──────── Data extract

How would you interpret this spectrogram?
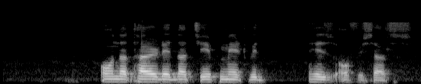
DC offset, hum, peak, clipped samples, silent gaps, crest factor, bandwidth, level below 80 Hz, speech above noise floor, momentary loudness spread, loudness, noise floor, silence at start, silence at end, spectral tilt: under 0.1%; none; 0 dBFS; under 0.1%; none; 18 dB; 7.6 kHz; -62 dBFS; 44 dB; 11 LU; -19 LUFS; -61 dBFS; 1 s; 0.3 s; -8 dB/octave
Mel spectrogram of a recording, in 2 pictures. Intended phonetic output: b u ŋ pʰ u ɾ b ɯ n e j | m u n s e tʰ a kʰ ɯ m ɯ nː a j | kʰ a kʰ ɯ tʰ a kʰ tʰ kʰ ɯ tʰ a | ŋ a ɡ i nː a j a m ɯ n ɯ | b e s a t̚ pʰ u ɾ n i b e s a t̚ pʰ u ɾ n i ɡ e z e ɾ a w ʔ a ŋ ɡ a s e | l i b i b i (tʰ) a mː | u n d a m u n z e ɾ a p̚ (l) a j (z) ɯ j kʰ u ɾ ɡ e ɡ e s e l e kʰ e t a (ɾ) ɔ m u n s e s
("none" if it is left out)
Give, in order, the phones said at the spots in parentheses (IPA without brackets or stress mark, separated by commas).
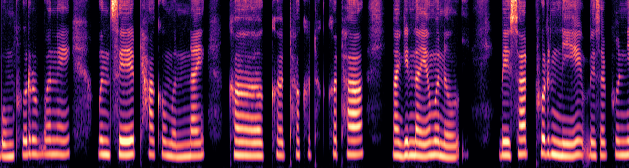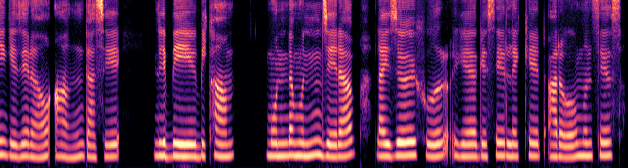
kʰ, l, z, ɾ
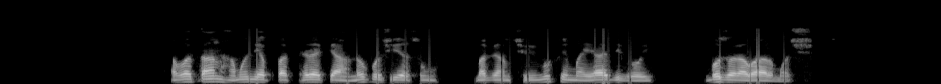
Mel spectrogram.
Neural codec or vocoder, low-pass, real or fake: none; 5.4 kHz; real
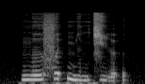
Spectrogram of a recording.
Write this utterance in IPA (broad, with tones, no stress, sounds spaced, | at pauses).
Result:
ŋ əː˨˦ f ə˦˥ t̚ ɲ ə̤˨˩ n t͡ɕ ḭ˧˨ ə̯ ʔ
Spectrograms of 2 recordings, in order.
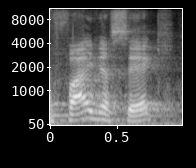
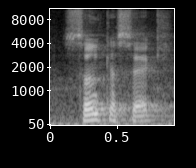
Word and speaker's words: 5àsec: segunda quinta quinta série mas a origem da marca ela é francesa então também existe uma pronúncia em francês é me perdoem né todos os todos os professores de franceses aí mas o Seria algo próximo a Samp ou cinco né sangue a seque sanca seque então a marca quando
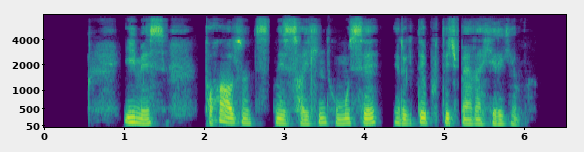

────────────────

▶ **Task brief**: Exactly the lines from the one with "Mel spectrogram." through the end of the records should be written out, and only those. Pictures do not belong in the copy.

▶ **Answer**:
Mel spectrogram.
Neural codec or vocoder, low-pass, real or fake: none; 5.4 kHz; real
Spectrogram of a recording.
Write this utterance in IPA (broad, with tones, no stress, sounds spaced, | at pauses).
Result:
ŋ əː˨˦ f ə˦˥ t̚ ɲ ə̤˨˩ n t͡ɕ ḭ˧˨ ə̯ ʔ
Spectrograms of 2 recordings, in order.
Word and speaker's words: 5àsec: segunda quinta quinta série mas a origem da marca ela é francesa então também existe uma pronúncia em francês é me perdoem né todos os todos os professores de franceses aí mas o Seria algo próximo a Samp ou cinco né sangue a seque sanca seque então a marca quando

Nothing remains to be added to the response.